Description of the task: Every entry below should be restated word for word, except for its images.

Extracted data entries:
-.-.-

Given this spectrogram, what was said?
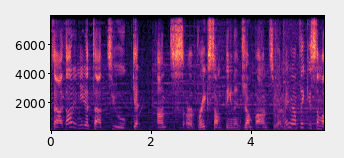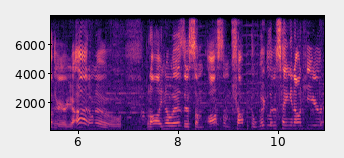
So I thought I needed to, to get onto, or break something and then jump onto it. Maybe I'm thinking some other area, I don't know. But all I know is there's some awesome tropical wigglers hanging out here,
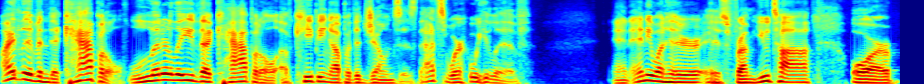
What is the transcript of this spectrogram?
I live in the capital, literally the capital of keeping up with the Joneses. That's where we live. And anyone here is from Utah or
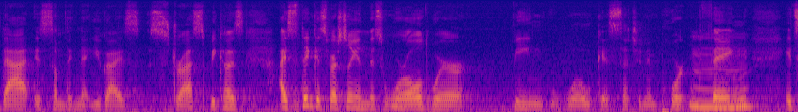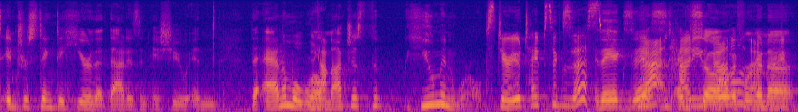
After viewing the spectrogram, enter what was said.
that is something that you guys stress because I think, especially in this world where being woke is such an important mm-hmm. thing. It's interesting to hear that that is an issue in the animal world, yep. not just the human world. Stereotypes exist. They exist. Yeah, and, how and so if we're right? to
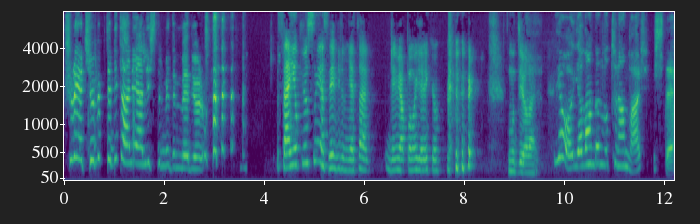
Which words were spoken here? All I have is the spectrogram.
Şuraya çömüp de bir tane yerleştirmedim be diyorum. Sen yapıyorsun ya sevgilim yeter. Benim yapmama gerek yok. mu diyorlar. Yo yalandan oturan var işte.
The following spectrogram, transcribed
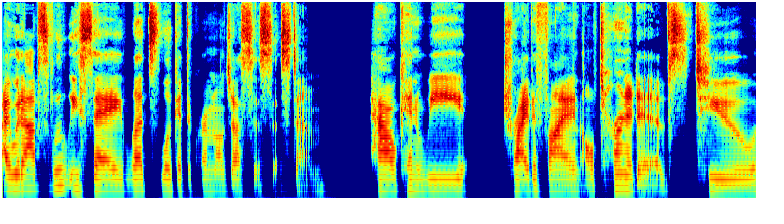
I would absolutely say, let's look at the criminal justice system. How can we try to find alternatives to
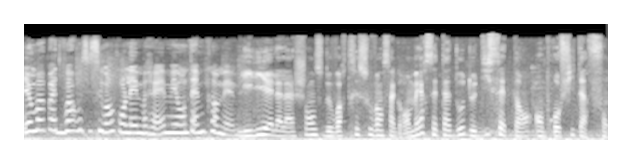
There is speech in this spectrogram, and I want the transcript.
et on va pas te voir aussi souvent qu'on l'aimerait, mais on t'aime quand même. Lily, elle a la chance de voir très souvent sa grand-mère. Cet ado de 17 ans en profite à fond.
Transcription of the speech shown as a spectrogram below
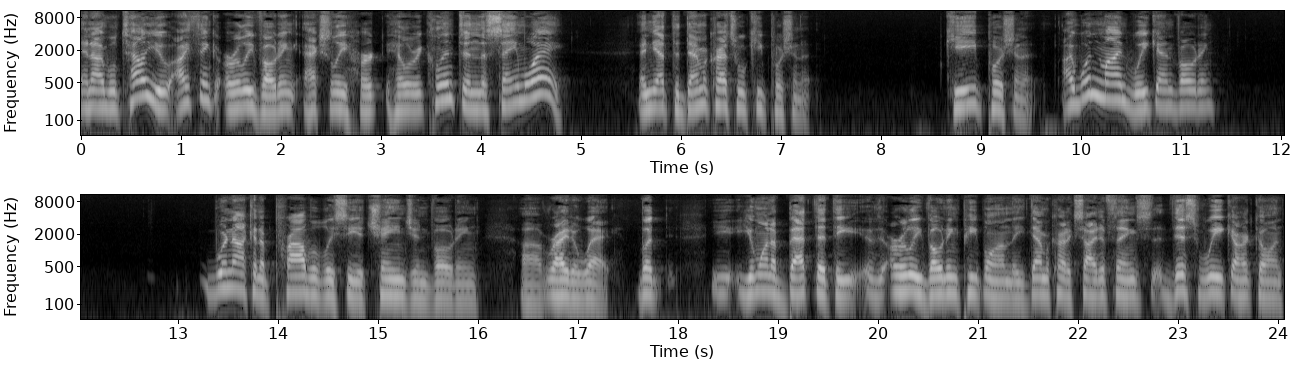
And I will tell you, I think early voting actually hurt Hillary Clinton the same way. And yet the Democrats will keep pushing it. Keep pushing it. I wouldn't mind weekend voting. We're not going to probably see a change in voting uh, right away. But you, you want to bet that the early voting people on the Democratic side of things this week aren't going,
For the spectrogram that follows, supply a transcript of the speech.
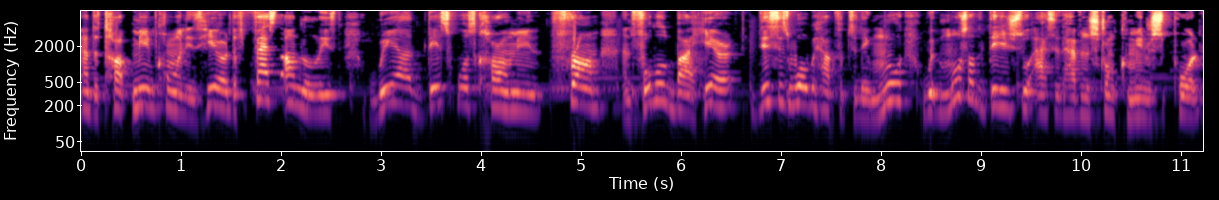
At the top meme coin is here, the first on the list where this was coming from, and followed by here. This is what we have for today. More with most of the digital assets having strong community support.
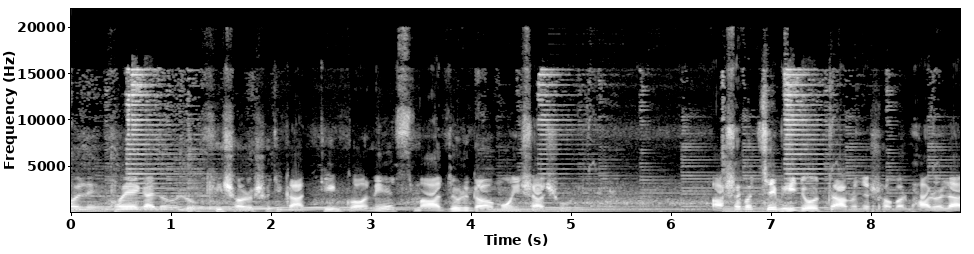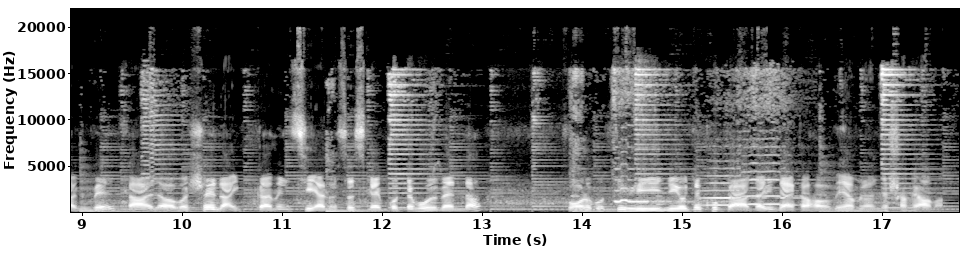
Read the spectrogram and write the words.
তাহলে হয়ে গেল লক্ষ্মী, সরস্বতী, কার্তিক, গণেশ, মা, দুর্গা ও মহিষাসুর। আশা করছি ভিডিওটা আপনাদের সবার ভালো লাগবে। তাহলে অবশ্যই লাইক কমেন্ট শেয়ার ও সাবস্ক্রাইব করতে ভুলবেন না। পরবর্তী ভিডিওতে খুব তাড়াতাড়ি দেখা হবে আপনাদের সঙ্গে আবার।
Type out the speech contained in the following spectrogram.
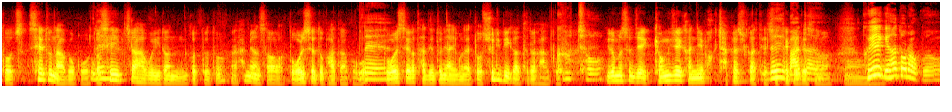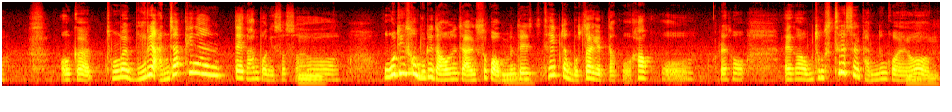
또 세도 나보고 또 네. 세입자하고 이런 것들도 하면서 또 월세도 받아보고 네. 또 월세가 다 내 돈이 아니구나 또 수리비가 들어가고 그렇죠. 이러면서 이제 경제관념이 확 잡혔을 것 같아요. 네. 맞아요. 어. 그 얘기 하더라고요. 어, 그러니까 정말 물이 안 잡히는 때가 한 번 있었어요. 어디서 물이 나오는지 알 수가 없는데 음. 세입장 못 살겠다고 하고 그래서 애가 엄청 스트레스를 받는 거예요. 음,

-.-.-

Problem solution:
Given this spectrogram, what was said?
So I thought I needed to, to get onto, or break something and then jump onto it. Maybe I'm thinking some other area, I don't know. But all I know is there's some awesome tropical wigglers hanging out here,
What is the transcript of this spectrogram?
I live in the capital, literally the capital of keeping up with the Joneses. That's where we live. And anyone here is from Utah or
After viewing the spectrogram, enter what was said.
that is something that you guys stress because I think, especially in this world where being woke is such an important mm-hmm. thing. It's interesting to hear that that is an issue in the animal world, yep. not just the human world. Stereotypes exist. They exist. Yeah, and, how and so if we're right? to
Which words were spoken here? All I have is the spectrogram.
Şuraya çömüp de bir tane yerleştirmedim be diyorum. Sen yapıyorsun ya sevgilim yeter. Benim yapmama gerek yok. mu diyorlar. Yo yalandan oturan var işte.
The following spectrogram, transcribed
I would absolutely say, let's look at the criminal justice system. How can we try to find alternatives to
There is speech in this spectrogram, and I want the transcript.
et on va pas te voir aussi souvent qu'on l'aimerait, mais on t'aime quand même. Lily, elle a la chance de voir très souvent sa grand-mère. Cet ado de 17 ans en profite à fond.
Transcription of the speech shown as a spectrogram below
And I will tell you, I think early voting actually hurt Hillary Clinton the same way. And yet the Democrats will keep pushing it. Keep pushing it. I wouldn't mind weekend voting. We're not going to probably see a change in voting uh, right away. But you, you want to bet that the early voting people on the Democratic side of things this week aren't going,
For the spectrogram that follows, supply a transcript of the speech.
At the top meme coin is here, the first on the list where this was coming from, and followed by here. This is what we have for today. More with most of the digital assets having strong community support.
Read the spectrogram and write the words.
তাহলে হয়ে গেল লক্ষ্মী, সরস্বতী, কার্তিক, গণেশ, মা, দুর্গা ও মহিষাসুর। আশা করছি ভিডিওটা আপনাদের সবার ভালো লাগবে। তাহলে অবশ্যই লাইক কমেন্ট শেয়ার ও সাবস্ক্রাইব করতে ভুলবেন না। পরবর্তী ভিডিওতে খুব তাড়াতাড়ি দেখা হবে আপনাদের সঙ্গে আবার।
Type out the speech contained in the following spectrogram.
또 세도 나보고 또 네. 세입자하고 이런 것들도 하면서 또 월세도 받아보고 네. 또 월세가 다 내 돈이 아니구나 또 수리비가 들어가고 그렇죠. 이러면서 이제 경제관념이 확 잡혔을 것 같아요. 네. 맞아요. 어. 그 얘기 하더라고요. 어, 그러니까 정말 물이 안 잡히는 때가 한 번 있었어요. 어디서 물이 나오는지 알 수가 없는데 음. 세입장 못 살겠다고 하고 그래서 애가 엄청 스트레스를 받는 거예요. 음,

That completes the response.